COLUMBUS — Summer is a great time for anglers to pursue catfish in Ohio, according to the Ohio Department of Natural Resources (ODNR) Division of Wildlife. The Buckeye State’s lakes, rivers, reservoirs, and streams are home to four types of catfish: blue, bullhead, channel, and flathead.
The Division of Wildlife regularly stocks more than 300,000 channel catfish in more than 100 different reservoirs. Channel catfish also occur naturally in most of Ohio’s rivers and streams and thrive in Lake Erie and Sandusky Bay. A popular sport fish, they typically range between 15 and 25 inches in length and may weigh as much as 10 pounds. In large reservoirs and rivers, channel catfish can be much bigger, with a few trophy fish reaching the 26-inch requirement for Fish Ohio recognition.
The largest catfish found in the state is the blue catfish, which regularly reaches 30-40 inches. Ohio’s state record blue catfish weighed 96 pounds. A blue catfish that is at least 35 inches long qualifies for Fish Ohio recognition. This species is found in the Ohio River and is stocked in Clendening Lake, Caesar Creek Reservoir, Hoover Reservoir, and Seneca Lake by the Division of Wildlife, with Hoover offering anglers the best chance of success. More than 150,000 blue catfish were stocked in 2021.
Flathead catfish present a challenge for anglers as they can weigh up to 80 pounds, although most will be between five and 40 pounds with lengths up to 50 plus inches. They are found in Ohio’s larger rivers and reservoirs; the Muskingum watershed is a hotspot. Anglers will need heavy tackle to reel in a trophy flathead, with most fish being caught near underwater structures and drift piles. Flatheads over 35 inches in length qualify for Fish Ohio recognition.
Ohio’s three species of bullhead catfish— black, brown, and yellow— can be found in a variety of waters statewide. Smaller than other catfish species, bullheads average between 10 and 12 inches in length. Bullheads feed aggressively and target a variety of baits, and for this reason can be exciting to catch.

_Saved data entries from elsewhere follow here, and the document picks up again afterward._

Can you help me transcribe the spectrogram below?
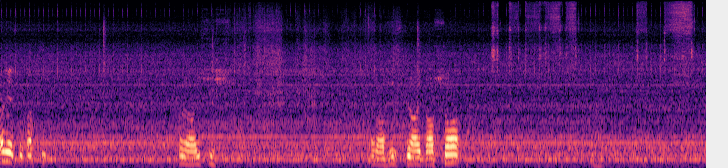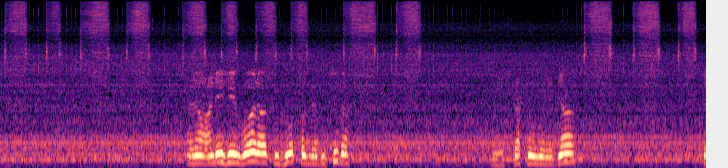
Allez, c'est parti. Alors ici. Alors j'espère être en champ. Alors un léger voile, hein, toujours comme d'habitude. J'espère que vous voyez bien. Je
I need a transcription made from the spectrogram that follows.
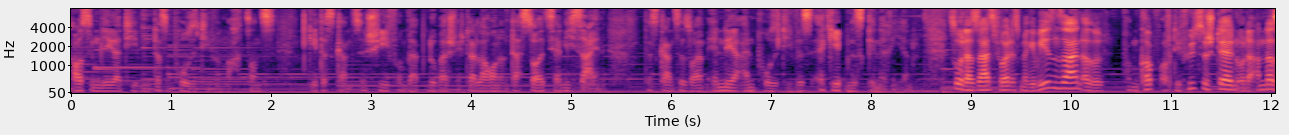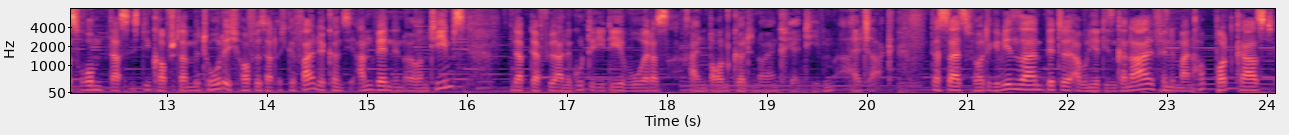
aus dem Negativen das Positive macht. Sonst geht das Ganze schief und bleibt nur bei schlechter Laune. Und das soll es ja nicht sein. Das Ganze soll am Ende ja ein positives Ergebnis generieren. So, das soll es für heute erstmal gewesen sein. Also vom Kopf auf die Füße stellen oder andersrum. Das ist die Kopfstandmethode. Ich hoffe, es hat euch gefallen. Ihr könnt sie anwenden in euren Teams und habt dafür eine gute Idee, wo ihr das reinbauen könnt in euren kreativen Alltag. Das soll es für heute gewesen sein. Bitte abonniert diesen Kanal, findet meinen Hauptpodcast,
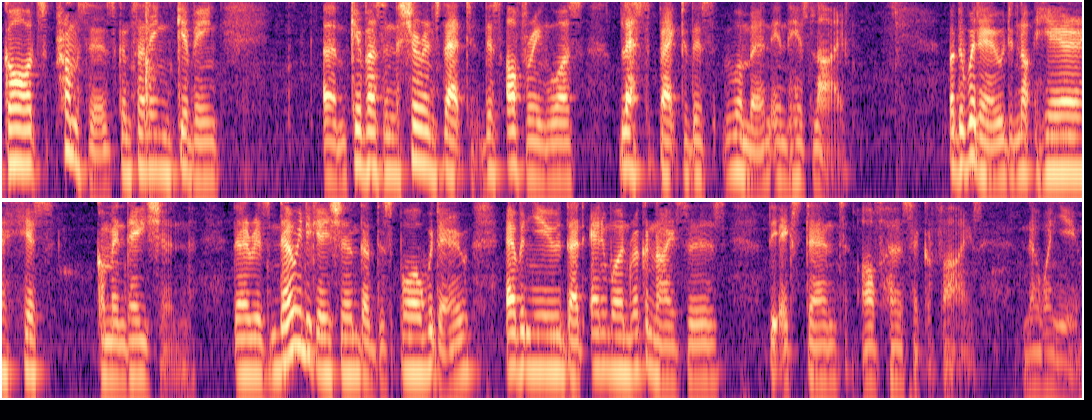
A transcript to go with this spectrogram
God's promises concerning giving um, give us an assurance that this offering was blessed back to this woman in his life. But the widow did not hear his commendation. There is no indication that this poor widow ever knew that anyone recognizes the extent of her sacrifice. No one knew.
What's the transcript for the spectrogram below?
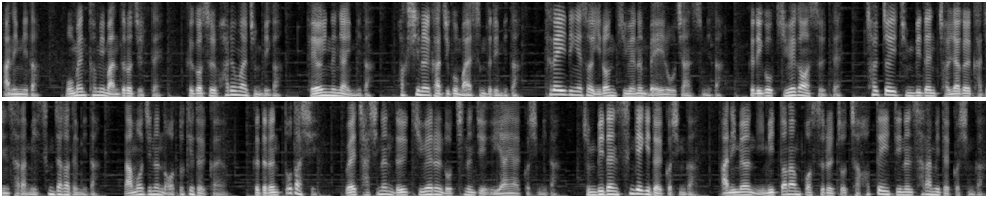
아닙니다. 모멘텀이 만들어질 때 그것을 활용할 준비가 되어 있느냐입니다. 확신을 가지고 말씀드립니다. 트레이딩에서 이런 기회는 매일 오지 않습니다. 그리고 기회가 왔을 때 철저히 준비된 전략을 가진 사람이 승자가 됩니다. 나머지는 어떻게 될까요? 그들은 또다시 왜 자신은 늘 기회를 놓치는지 의아해할 것입니다. 준비된 승객이 될 것인가? 아니면 이미 떠난 버스를 쫓아 헛되이 뛰는 사람이 될 것인가?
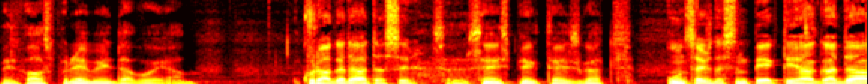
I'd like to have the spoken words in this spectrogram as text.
Mēs valsts prēmiju dabūjām. Kurā gadā tas ir? 65. gads. Un 65. gadā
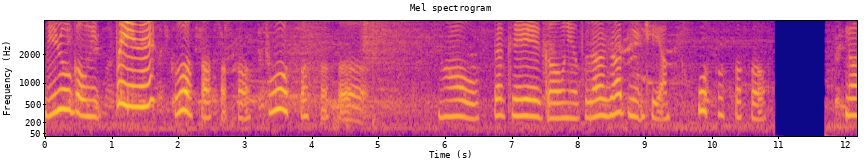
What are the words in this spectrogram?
မင်းတို့ကောင်နေတေးနေဟွာဟာဟာဟာဟွာဟာဟာဟာငါတက်ခဲကောင်နေပလာဇာပြင်ချရဟွာဟာဟာဟာ ငါ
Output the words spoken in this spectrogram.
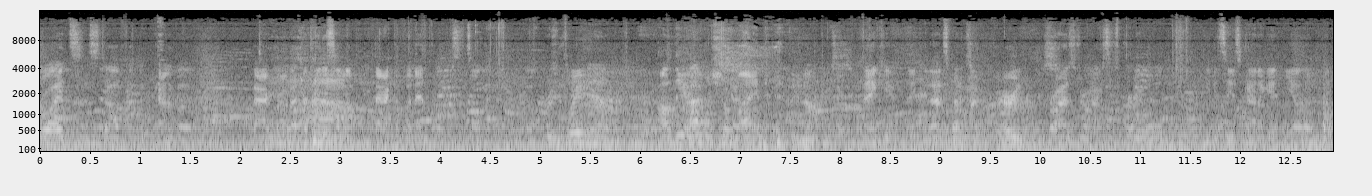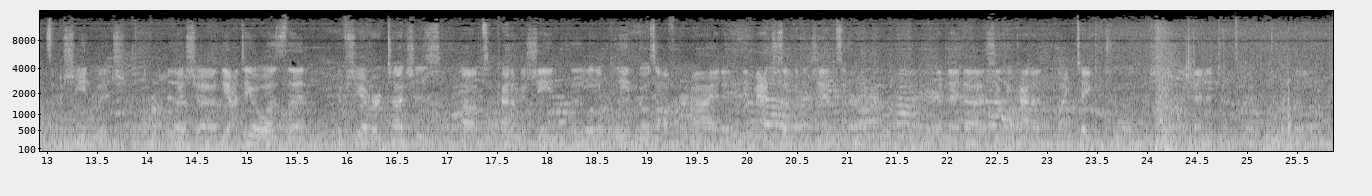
droids and stuff and kind of a background. I threw this on the back of an envelope. That's all I did. Yeah. I don't think I even show mine. No. Thank you, thank you. That's one of my Very nice. prize drawings. It's pretty old. You can see it's kind of getting yellow. But it's a machine witch. Which uh, the idea was that if she ever touches uh, some kind of machine, the little gleam goes off in her eye, and it, it matches up with the gems in her arm, and then uh, she can kind of like take control of the machine and bend it to its will. To her will I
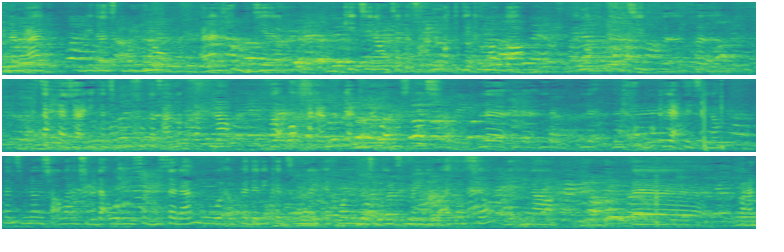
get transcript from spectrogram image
حنا معاك. وليداتك برهنوا على الحب ديالك. بكيتينا. وانت كتعلق ديك المرضى. ما فكرتي في حتى حاجة عليك كتبوس وكتعلق حنا. واخا نعملوا اللي عملنا ما وصلوش لحبك اللي عطيتينا. كنتمنى إن شاء الله هادشي بعدا أول يوصل بسلام. وكذلك كنتمنى الإخوان الموجودين تما يديروا attention لأن آه بعض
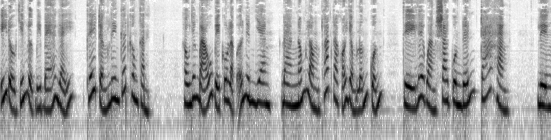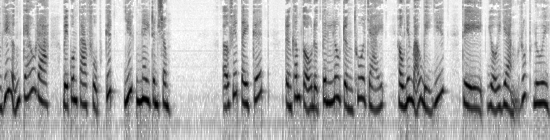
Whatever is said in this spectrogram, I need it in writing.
Ý đồ chiến lược bị bẻ gãy, thế trận liên kết không thành. Hầu Nhân Bảo bị cô lập ở Ninh Giang, đang nóng lòng thoát ra khỏi dòng luẩn quẩn, thì Lê Hoàng sai quân đến trá hàng. Liền hí hửng kéo ra, bị quân ta phục kích, giết ngay trên sông. Ở phía Tây Kết, Trần Khâm Tộ được tin Lưu Trừng thua chạy, Hầu Nhân Bảo bị giết, thì dội vàng rút lui.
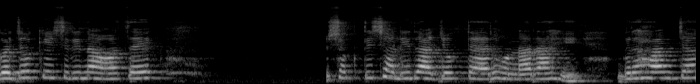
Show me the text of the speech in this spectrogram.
गजकेशरी नावाचा एक शक्तिशाली राजयोग तयार होणार आहे. ग्रहांच्या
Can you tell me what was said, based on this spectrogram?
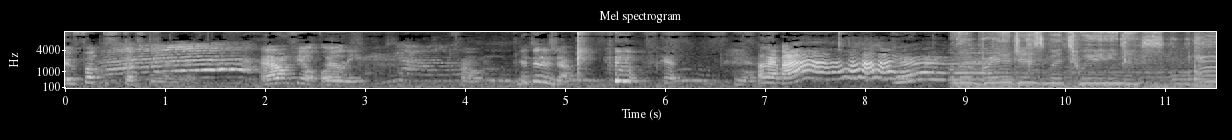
it felt disgusting earlier. And I don't feel oily. So it did its job. Good. yeah. Okay, bye. Yeah. The bridges between us.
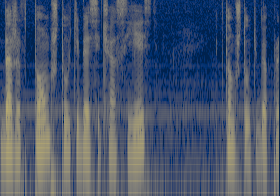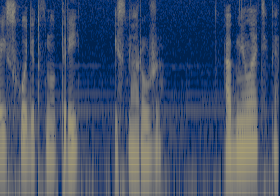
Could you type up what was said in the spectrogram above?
Даже в том, что у тебя сейчас есть, в том, что у тебя происходит внутри и снаружи. Обняла тебя.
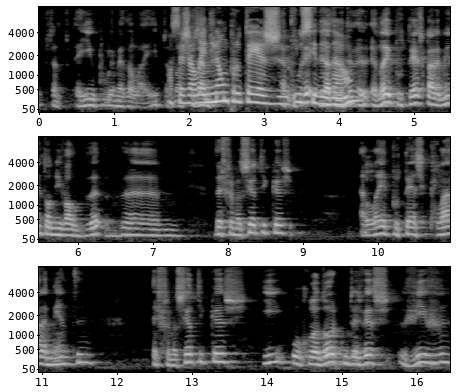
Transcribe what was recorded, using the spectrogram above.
e portanto aí o problema é da lei. Portanto, Ou seja, a lei não protege a prote o cidadão. A, a, lei protege claramente ao nível de, de, das farmacêuticas, a lei protege claramente as farmacêuticas e o regulador que muitas vezes vive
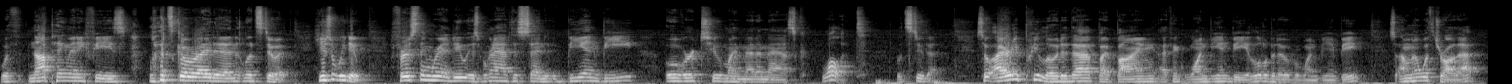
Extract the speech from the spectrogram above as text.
with not paying many fees. Let's go right in. Let's do it. Here's what we do. First thing we're going to do is we're going to have to send BNB over to my MetaMask wallet. Let's do that. So I already preloaded that by buying, I think, one BNB, a little bit over one BNB. So I'm going to withdraw that.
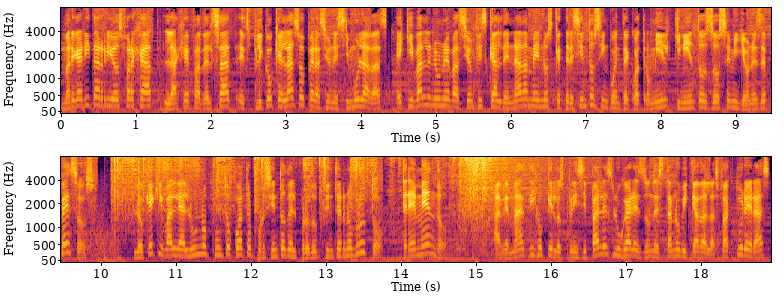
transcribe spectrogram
Margarita Ríos Farhat, la jefa del SAT, explicó que las operaciones simuladas equivalen a una evasión fiscal de nada menos que 354.512 millones de pesos, lo que equivale al 1.4% del Producto Interno Bruto. ¡Tremendo! Además dijo que los principales lugares donde están ubicadas las factureras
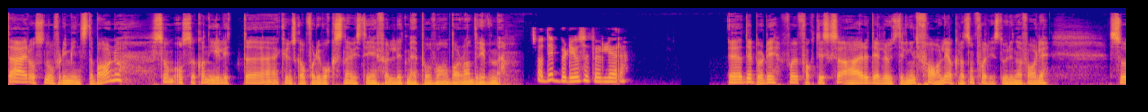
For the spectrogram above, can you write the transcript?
Det er også noe for de minste barna, som også kan gi litt kunnskap for de voksne, hvis de følger litt med på hva barna driver med. Og det bør de jo selvfølgelig gjøre. Eh, Det bør de, for faktisk så er deler av utstillingen farlig, akkurat som forhistorien er farlig. Så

Bullhead catfish must be 14 inches long to qualify for Fish Ohio recognition.
The pursuit of catfish is at its best in the summer months when they feed actively. Catfish spend most of the day in deeper water and may not be responsive to bait, but they move into shallower water to feed at night. Shallow flats next to deep holes and along beaches provide concentrations of feeding catfish. Night fishing during the summer usually elicits success, and Ohio’s catfish provide not only excellent recreation but also make great table fare.
Catfish are omnivorous, feeding on a variety of food types. Blue and flathead catfish readily feed on smaller fish and can be caught on gizzard shad, suckers, or chub. For channel and bullhead catfish try shrimp, chicken livers, and nightcrawlers. A strong sense of smell is a common trait among Ohio’s catfish; using scented baits will result in greater catch rates.
Anglers looking to target catfish this summer can find fishing tips by species and fishing reports and forecasts at wildohio.gov. Beginner anglers can access a variety of other resources for getting started on the Wild Ohio Harvest Community page. The Find a Destination tool on ohiodnr.gov can help you find a public fishing area near you.
A fishing license is required for anglers 16 years old or over. More details can be found in the 2022-23 fishing regulations, available online, on the HuntFish OH mobile app, or from a license sales agent. The Division of Wildlife encourages anglers to be safe on the water this summer and exercise caution, particularly when night fishing or fishing from a boat.